April 1, 2013
Eric Holland, M.D., Ph.D.
, an internationally renowned neurosurgeon and brain cancer researcher, has been recruited from Memorial Sloan-Kettering Cancer Center to
Fred Hutchinson Cancer Research Center
University of Washington
to establish world-class research programs on brain and other solid-tumor cancers in
. He will arrive this summer.
At Fred Hutch, where Holland's research laboratory will be based, he will be senior vice president and director of the
Human Biology Division
, an interdisciplinary program that encourages collaboration among faculty with a broad range of expertise – from molecular and cellular biology to genetics and clinical research. This unique structure fosters laboratory-based, computational and clinical research that yields discoveries which can be rapidly translated into treatments for cancer patients.
He will replace
, Ph.D., interim director and member of the Human Biology Division, who assumed that role in
upon the retirement of former division Director
"As a practicing neurosurgeon with an outstanding track record in molecular biology and genetics, Eric is at the forefront of translating laboratory advances into advanced molecular therapeutics – expertise that will be instrumental in catalyzing our efforts to build strength in clinical molecular diagnostics and precision oncology," said
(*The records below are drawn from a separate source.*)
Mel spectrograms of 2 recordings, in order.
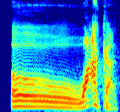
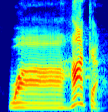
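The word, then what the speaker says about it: Oaxaca: all already Stephen Nathan ohaka thank you thank you Stephen Nathan ohaka oh Waka thank you so much for help with that pronunciation Waka uh oh close wahaka thank you thank I'm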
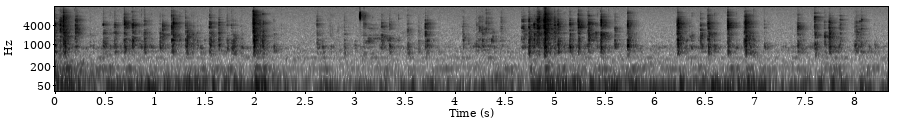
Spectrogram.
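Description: Rapid computer keyboard typing fills the stretch, a dense run of crisp key clicks in irregular bursts with short pauses, close and moderately loud, no voices.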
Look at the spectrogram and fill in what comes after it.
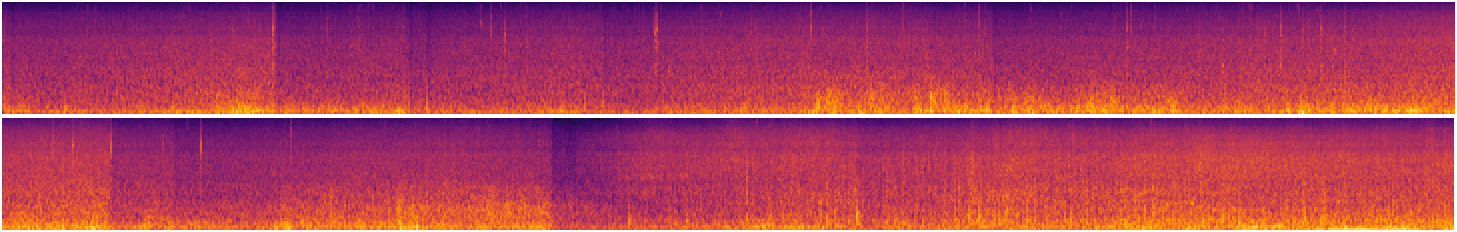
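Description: Steady rain falling on lawn, plants and ground, with a low rumble underneath. The sound drops off sharply about twenty seconds in, then builds back up.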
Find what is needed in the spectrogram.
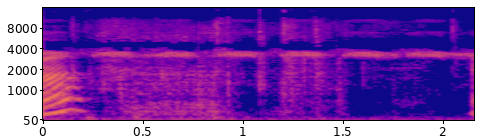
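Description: Soft rustling of plastic pocket-letter sleeves being handled, over a faint steady high-pitched whine.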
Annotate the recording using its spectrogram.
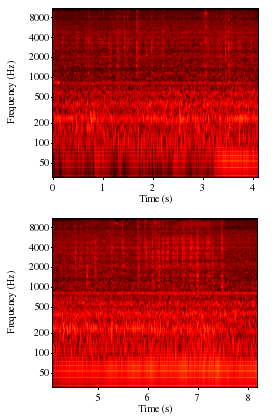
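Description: Stylus of a turntable riding in the run-out groove of a vinyl LP after the song has ended: a steady surface hiss with faint scattered crackles and clicks. A low hum comes in about three seconds in.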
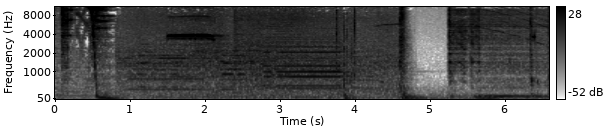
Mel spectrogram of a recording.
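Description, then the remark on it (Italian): An Opel Corsa engine runs steadily amid city traffic, with a continuous road rumble, a few sharp clicks, a brief high beep, and a short sudden cutout before the noise resumes. “Come faccio a sorridere anche nel traffico cittadino? Forse è perché mi diverto a guidare.”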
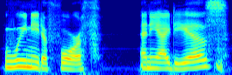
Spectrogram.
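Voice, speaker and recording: A woman's voice: medium pitch, unhurried, smooth, dry recording, clean studio sound, lightly acted. A woman voicing a scrappy, determined teenage girl in an audiobook, casual and blunt in manner. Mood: decisive.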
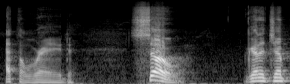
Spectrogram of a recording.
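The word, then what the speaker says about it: Æthelred: wrong the entire time it's not Ethel red it's eth so I think at least one person out there had thought I was saying it wrong you are correct I was wrong it's eth raid so we're going to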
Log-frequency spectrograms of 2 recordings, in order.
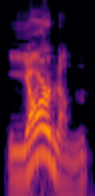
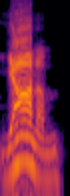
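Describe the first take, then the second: First: It is said without a New England accent. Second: It is said in a New England accent. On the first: The speaker calls it right. "the city in Bloodborne is Yarnum" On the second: The speaker calls it wrong. "not Yanum"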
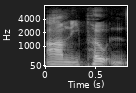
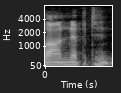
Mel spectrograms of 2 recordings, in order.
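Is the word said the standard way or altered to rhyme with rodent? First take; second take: altered; standard. First: The word is bent to rhyme with rodent. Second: The word is said in its usual standard way. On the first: "screws up the pronunciation ... so it rhymes with Odin and rodent" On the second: "the pronunciation of omnipotent"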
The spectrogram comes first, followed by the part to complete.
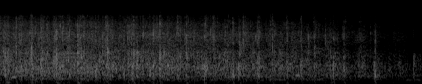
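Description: A large audience applauding, fairly faint, dying away near the end.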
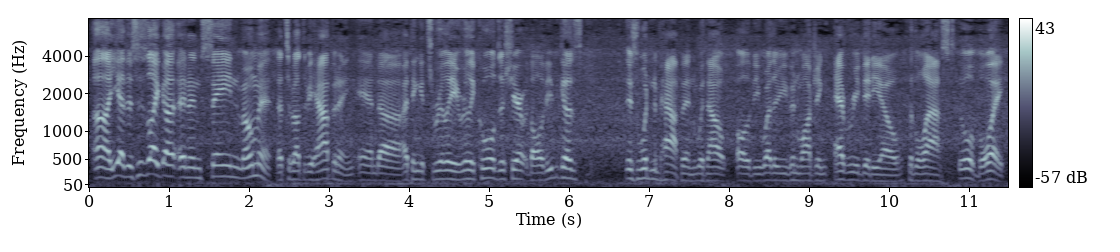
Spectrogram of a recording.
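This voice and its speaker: A man hosting a live-stream vlog outdoors, talking in an excitable, rambling and emotional way. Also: medium pitch, quick pace, a little hiss or hum. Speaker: ghost-hunting channel host. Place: outdoors by a rock wall during a thunderstorm. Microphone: phone or camera on a live stream.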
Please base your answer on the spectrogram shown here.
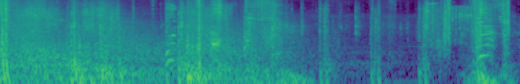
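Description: Heavy machine gun fire in a competitive multiplayer shooter duel, loud bursts of rapid gunfire and impacts layered with explosions and clattering effects, while a voice talks over the action.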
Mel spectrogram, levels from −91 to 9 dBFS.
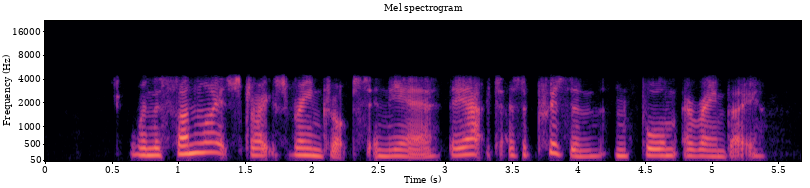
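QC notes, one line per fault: Throughout, Opus voice compression: nothing survives above about 4.2 kHz, so the speech is narrowband and muffled, like a phone line. The band limit and the hoarse, slightly robotic texture point to the SILK linear-prediction coder running at a very low bitrate, around 8 kbps. At that rate the excitation signal is coded coarsely, so the fine detail of the voice is replaced by a rough, buzzy approximation. The damage is heavy.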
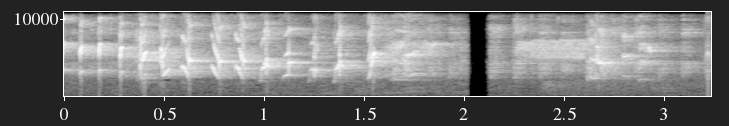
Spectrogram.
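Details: Male lovebird in breeding mood, recorded to train other males: dense, rapid shrill chattering with sharp ticks, a brief silent break, then a renewed high, rasping chatter.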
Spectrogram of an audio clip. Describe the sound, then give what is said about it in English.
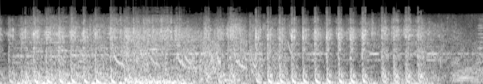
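Loud automatic gunfire as guards shoot at Rambo around a corner: rapid, rattling bursts of machine-gun fire in quick succession that fill the whole stretch, with no voices. “Guards spot Rambo around a corner and fire.”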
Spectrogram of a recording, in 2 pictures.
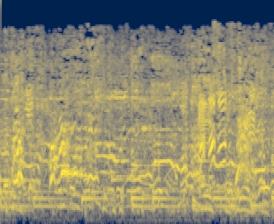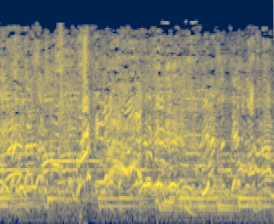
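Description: A group of people shouting and laughing excitedly over background music that repeats steady held chords in short phrases.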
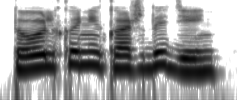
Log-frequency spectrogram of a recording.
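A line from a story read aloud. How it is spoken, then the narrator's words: Loud laughing. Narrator (Russian): громко рассмеялся он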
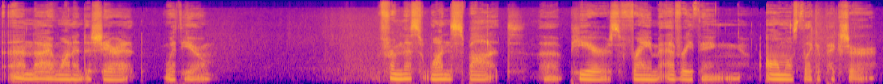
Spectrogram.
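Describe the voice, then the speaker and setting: A woman playing a flirty, tender vampire in an intimate ASMR roleplay, speaking softly and gently, mostly in a breathy whisper. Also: fairly low pitch, level tone, full character voice. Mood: soft wonder. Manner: slow, gentle, hesitant, teasing.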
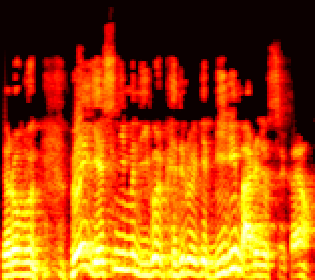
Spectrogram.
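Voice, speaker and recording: A man's voice: high-pitched, expressive, fast talker, dark tone. A male pastor preaching a sermon in a church, retelling a story with acted-out voices.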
Larry Corey, M.D.
, president and director of Fred Hutch. "I am confident that Eric will help us apply the strategies he has developed and used so successfully for brain tumors to many other types of solid-tumor cancers. His recruitment will catalyze numerous opportunities of this kind for our institutions," he said.
With advances in genomics increasingly playing an important role in solid-tumor oncology, Holland's expertise will provide strong leadership in this area, strengthening
's reputation in translational, solid-tumor research.
At Fred Hutch, Holland will oversee the recruitment of new laboratory-based investigators who are at the forefront of solid-tumor translational research in areas such as breast, prostate, gastrointestinal and other cancers.